However there’s additionally a surge of latest voters to account for – voters who’re difficult the concept that Texas is at all times a crimson state.
Constituents with a current historical past of solely voting in Republican primaries signify 31% of Texas’s common share of early votes in 2020 thus far, in comparison with 25.8% for Democrats, according to Republican-focused political consulting company Ryan Data and Research. That leaves over 43% of the state’s vote broadly unaccounted for, with larger voter turnout charges often favoring Democrats.
“Texas has by no means been a crimson state, it’s been a non-voting state,” Rahman stated. “Now that it’s voting, all bets are off. And if we do the work, if we proceed to push, we’ll flip the state.”
With a skyrocketing Hispanic population and a surge of around 1.9 million more registered voters since 2016, Texas’s electorate is evolving quickly. However the election is “nonetheless very a lot a toss-up”, and turning the state utterly blue would come as a “large shock”, Perry stated. A Democratic presidential nominee hasn’t tasted victory there since 1976; as of now, Trump is slightly favored to win, whereas Biden is favored to take the election in its entirety.
West nonetheless believed Trump would achieve success – in Texas and nationally. If self-proclaimed Republicans vote for Biden, “I’d query whether or not or not they’re a Republican honestly as a result of their rules and values lead me to imagine that they’re fairly conflicted,” he stated. However even outstanding Texans from his social gathering reminiscent of Senator John Cornyn have started to distance themselves from the polarizing president during this election year.

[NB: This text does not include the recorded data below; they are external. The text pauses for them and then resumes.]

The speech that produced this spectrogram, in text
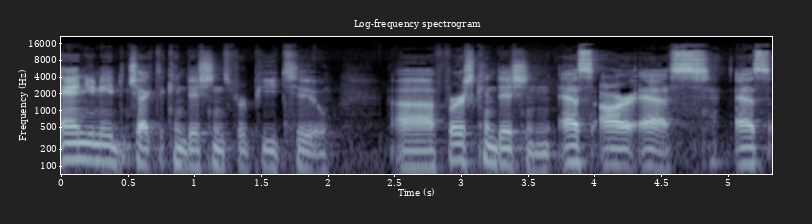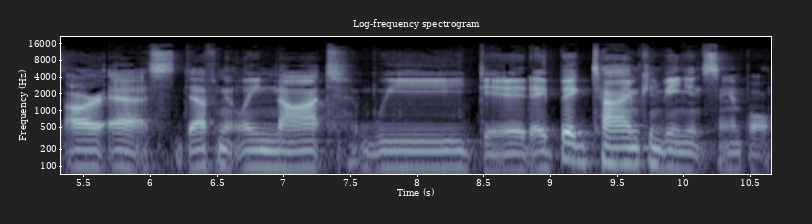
and you need to check the conditions for P2. Uh, first condition, SRS. SRS, definitely not. We did a big time convenience sample.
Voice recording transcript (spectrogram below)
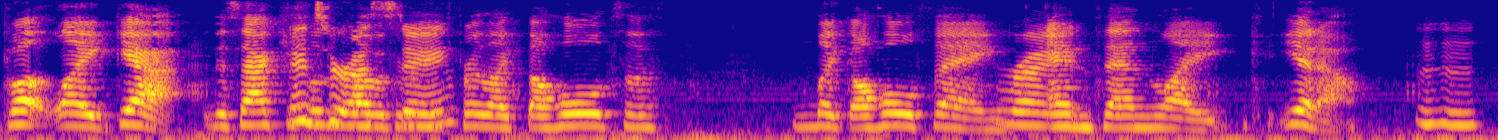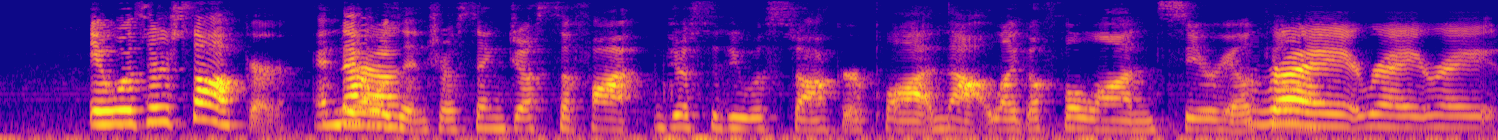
but like yeah this actress was in love with. Reid for like the whole to like a whole thing Right. and then like you know Mm-hmm. It was her stalker and that Yeah. was interesting just to find just to do a stalker plot not like a full-on serial killer Right. Right. Right.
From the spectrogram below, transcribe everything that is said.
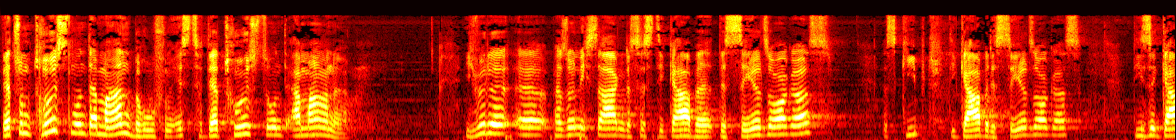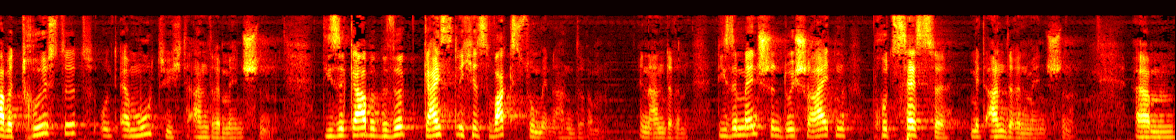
Wer zum Trösten und Ermahnen berufen ist, der tröste und ermahne. Ich würde äh, persönlich sagen, das ist die Gabe des Seelsorgers. Es gibt die Gabe des Seelsorgers. Diese Gabe tröstet und ermutigt andere Menschen. Diese Gabe bewirkt geistliches Wachstum in anderen. In anderen. Diese Menschen durchschreiten Prozesse mit anderen Menschen. Ähm,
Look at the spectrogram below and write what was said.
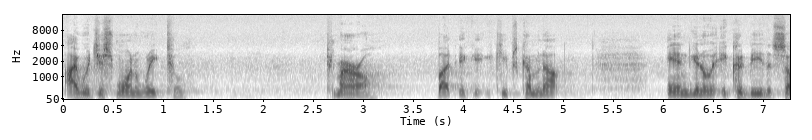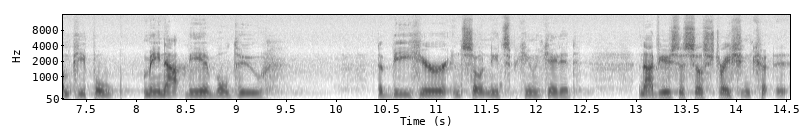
I would just want to wait till tomorrow, but it, it keeps coming up. And, you know, it could be that some people may not be able to, to be here, and so it needs to be communicated. And I've used this illustration. Uh, the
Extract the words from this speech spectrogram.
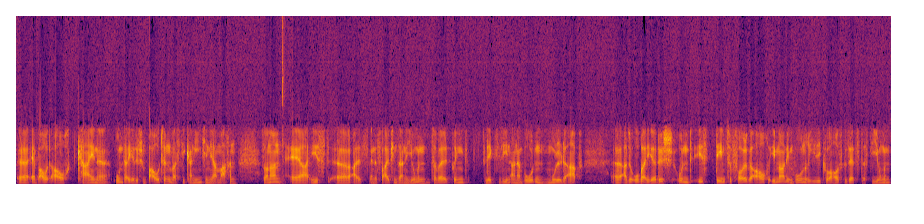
Äh, er baut auch keine unterirdischen Bauten, was die Kaninchen ja machen, sondern er ist, äh, als wenn das Weibchen seine Jungen zur Welt bringt, legt sie in einer Bodenmulde ab, äh, also oberirdisch, und ist demzufolge auch immer dem hohen Risiko ausgesetzt, dass die Jungen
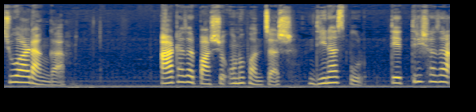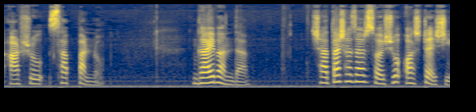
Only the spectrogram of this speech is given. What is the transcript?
চুয়াডাঙ্গা আট হাজার পাঁচশো উনপঞ্চাশ দিনাজপুর তেত্রিশ হাজার আটশো ছাপ্পান্ন, গাইবান্ধা সাতাশ হাজার ছয়শো অষ্টাশি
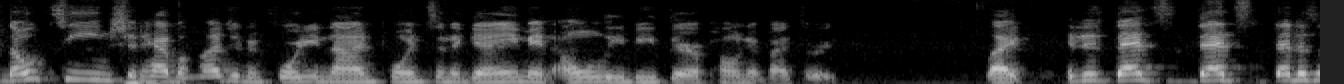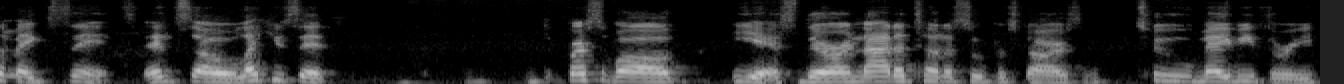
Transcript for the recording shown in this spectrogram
No team should have 149 points in a game and only beat their opponent by three. Like it is that's that's that doesn't make sense. And so, like you said, first of all, yes, there are not a ton of superstars, two, maybe three.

Different politicos, from former Texas Republican representatives Steve Bartlett and Alan Steelman to former Trump Hispanic advisor Jacob Monty, have vocally championed Biden. Throughout a current digital press convention, they projected confidence that Trump is shedding sizable Republican help in Texas.
“I’ve not modified my philosophy,” Monty stated. “I’ve simply decided that Donald Trump is an existential risk to America, and a risk to the GOP.”